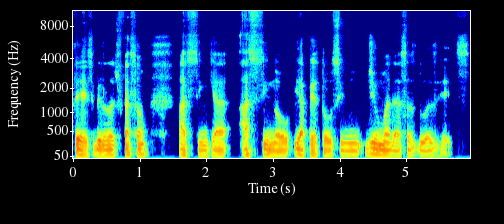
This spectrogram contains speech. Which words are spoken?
ter recebido a notificação assim que assinou e apertou o sininho de uma dessas duas redes.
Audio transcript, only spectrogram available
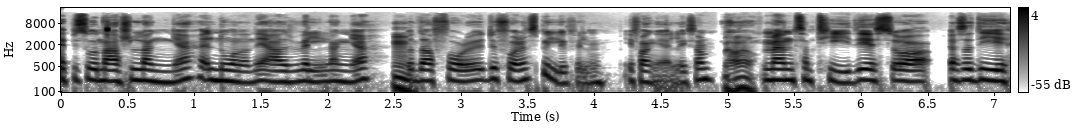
episodene er så lange, eller noen av de er veldig lange, Mm. og da får du, du får en spillefilm i fanget. liksom. Ja, ja. Men samtidig så altså De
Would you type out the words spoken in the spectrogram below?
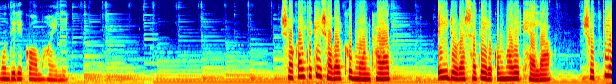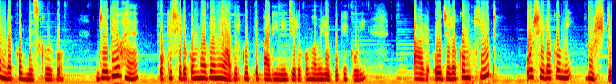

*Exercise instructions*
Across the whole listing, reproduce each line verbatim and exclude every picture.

*Answer below*
This spectrogram contains speech. Which words are spoken?
ter recebido a notificação assim que assinou e apertou o sininho de uma dessas duas redes.
Audio transcript, only spectrogram available
episodene er så lange, eller noen av de er veldig lange, Mm. og da får du, du får en spillefilm i fanget. liksom. Ja, ja. Men samtidig så altså De
Would you type out the words spoken in the spectrogram below?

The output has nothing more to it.